• _PROMPT_: Produce a word-for-word copy of the data that follows, excluding images.

Dataset records:
┌──

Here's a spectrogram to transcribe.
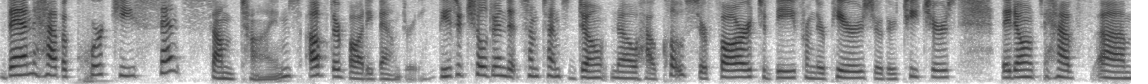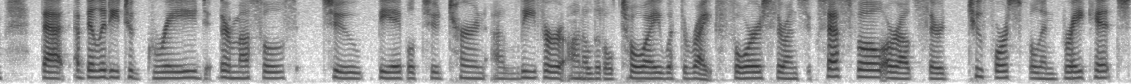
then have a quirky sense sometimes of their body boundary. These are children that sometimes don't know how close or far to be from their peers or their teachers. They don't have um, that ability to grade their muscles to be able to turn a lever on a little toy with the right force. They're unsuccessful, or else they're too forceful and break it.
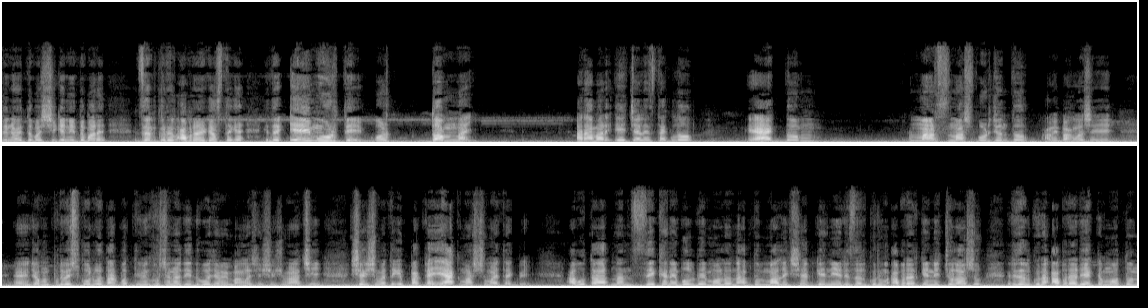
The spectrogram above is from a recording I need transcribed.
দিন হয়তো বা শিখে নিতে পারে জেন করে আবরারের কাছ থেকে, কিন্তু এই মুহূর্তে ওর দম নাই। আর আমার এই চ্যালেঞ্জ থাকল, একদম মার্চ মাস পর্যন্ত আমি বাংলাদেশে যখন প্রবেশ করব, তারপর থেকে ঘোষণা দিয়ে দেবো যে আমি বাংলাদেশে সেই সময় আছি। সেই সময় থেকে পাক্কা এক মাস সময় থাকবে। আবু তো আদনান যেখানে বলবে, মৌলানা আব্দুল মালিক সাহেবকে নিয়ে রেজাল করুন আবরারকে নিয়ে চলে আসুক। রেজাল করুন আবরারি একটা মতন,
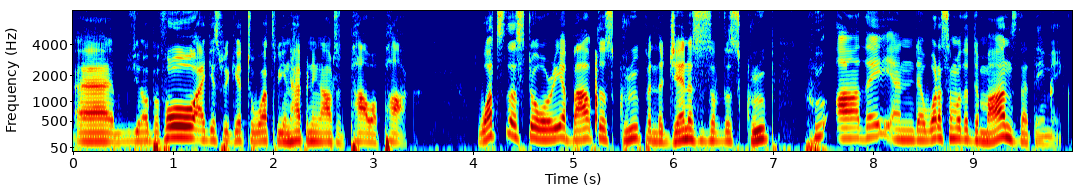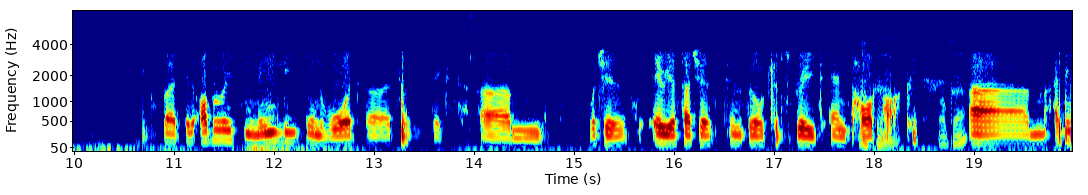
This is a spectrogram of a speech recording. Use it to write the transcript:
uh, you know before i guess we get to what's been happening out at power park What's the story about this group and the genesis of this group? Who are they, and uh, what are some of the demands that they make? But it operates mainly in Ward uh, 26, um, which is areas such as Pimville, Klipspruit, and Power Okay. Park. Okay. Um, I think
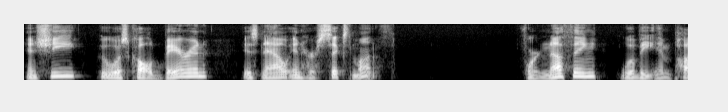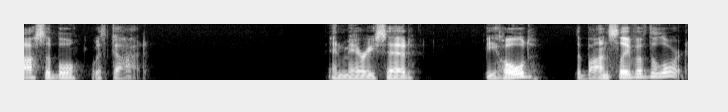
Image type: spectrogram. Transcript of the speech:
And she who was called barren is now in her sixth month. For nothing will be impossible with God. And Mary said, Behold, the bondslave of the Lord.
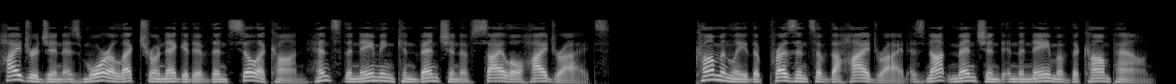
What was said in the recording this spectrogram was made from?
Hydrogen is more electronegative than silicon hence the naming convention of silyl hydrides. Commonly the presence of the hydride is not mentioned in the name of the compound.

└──

• _RESPONSE TO THE EXERCISE_:
Here's a spectrogram to transcribe.
then have a quirky sense sometimes of their body boundary. These are children that sometimes don't know how close or far to be from their peers or their teachers. They don't have um, that ability to grade their muscles to be able to turn a lever on a little toy with the right force. They're unsuccessful, or else they're too forceful and break it.
The spectrogram above is from a recording I need transcribed.
দিন হয়তো বা শিখে নিতে পারে জেন করে আবরারের কাছ থেকে, কিন্তু এই মুহূর্তে ওর দম নাই। আর আমার এই চ্যালেঞ্জ থাকল, একদম মার্চ মাস পর্যন্ত আমি বাংলাদেশে যখন প্রবেশ করব, তারপর থেকে ঘোষণা দিয়ে দেবো যে আমি বাংলাদেশে সেই সময় আছি। সেই সময় থেকে পাক্কা এক মাস সময় থাকবে। আবু তো আদনান যেখানে বলবে, মৌলানা আব্দুল মালিক সাহেবকে নিয়ে রেজাল করুন আবরারকে নিয়ে চলে আসুক। রেজাল করুন আবরারি একটা মতন,
This is a spectrogram of a speech recording. Use it to write the transcript:
uh, you know before i guess we get to what's been happening out at power park What's the story about this group and the genesis of this group? Who are they, and uh, what are some of the demands that they make? But it operates mainly in Ward uh, 26, um, which is areas such as Pimville, Klipspruit, and Power Okay. Park. Okay. Um, I think
Image type: spectrogram. Transcript of the speech:
And she who was called barren is now in her sixth month. For nothing will be impossible with God. And Mary said, Behold, the bondslave of the Lord.
What was said in the recording this spectrogram was made from?
Hydrogen is more electronegative than silicon hence the naming convention of silyl hydrides. Commonly the presence of the hydride is not mentioned in the name of the compound.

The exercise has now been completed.